Exercise aim: What you return must match the data below exactly, minus any pictures.

─── Records provided

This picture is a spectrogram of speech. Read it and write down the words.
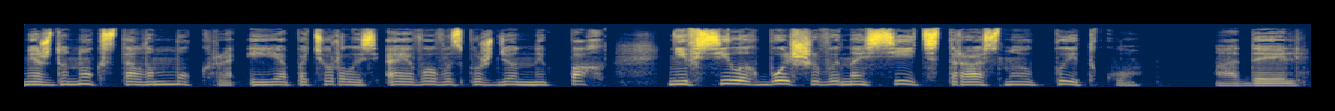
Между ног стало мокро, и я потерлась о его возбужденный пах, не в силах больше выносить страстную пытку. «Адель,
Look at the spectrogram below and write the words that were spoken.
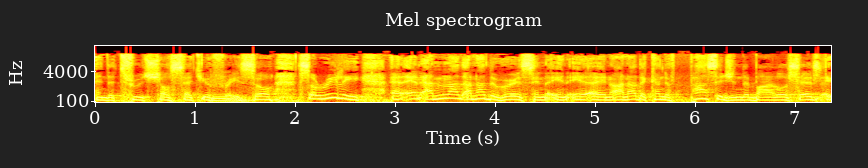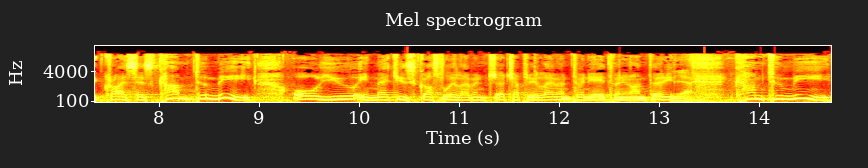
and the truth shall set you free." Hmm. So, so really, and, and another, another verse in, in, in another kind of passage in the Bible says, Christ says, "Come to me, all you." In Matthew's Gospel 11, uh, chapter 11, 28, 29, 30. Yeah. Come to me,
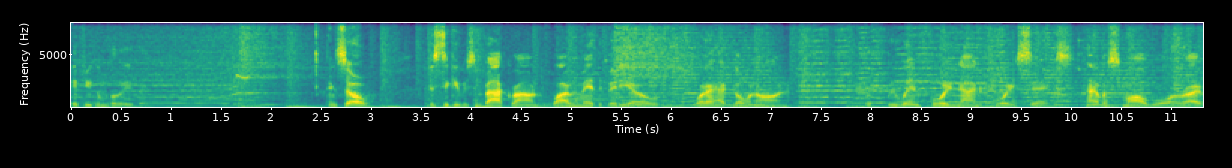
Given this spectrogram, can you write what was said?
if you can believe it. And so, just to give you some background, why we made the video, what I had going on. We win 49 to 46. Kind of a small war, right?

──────

Written solution:
This picture is a spectrogram of speech. Read it and write down the words.
Между ног стало мокро, и я потерлась о его возбужденный пах, не в силах больше выносить страстную пытку. «Адель,
Look at the spectrogram below and write the words that were spoken.
and the truth shall set you free." Hmm. So, so really, and, and another, another verse in, in, in another kind of passage in the Bible says, Christ says, "Come to me, all you." In Matthew's Gospel 11, uh, chapter 11, 28, 29, 30. Yeah. Come to me,
Given this spectrogram, can you write what was said?
if you can believe it. And so, just to give you some background, why we made the video, what I had going on. We win 49 to 46. Kind of a small war, right?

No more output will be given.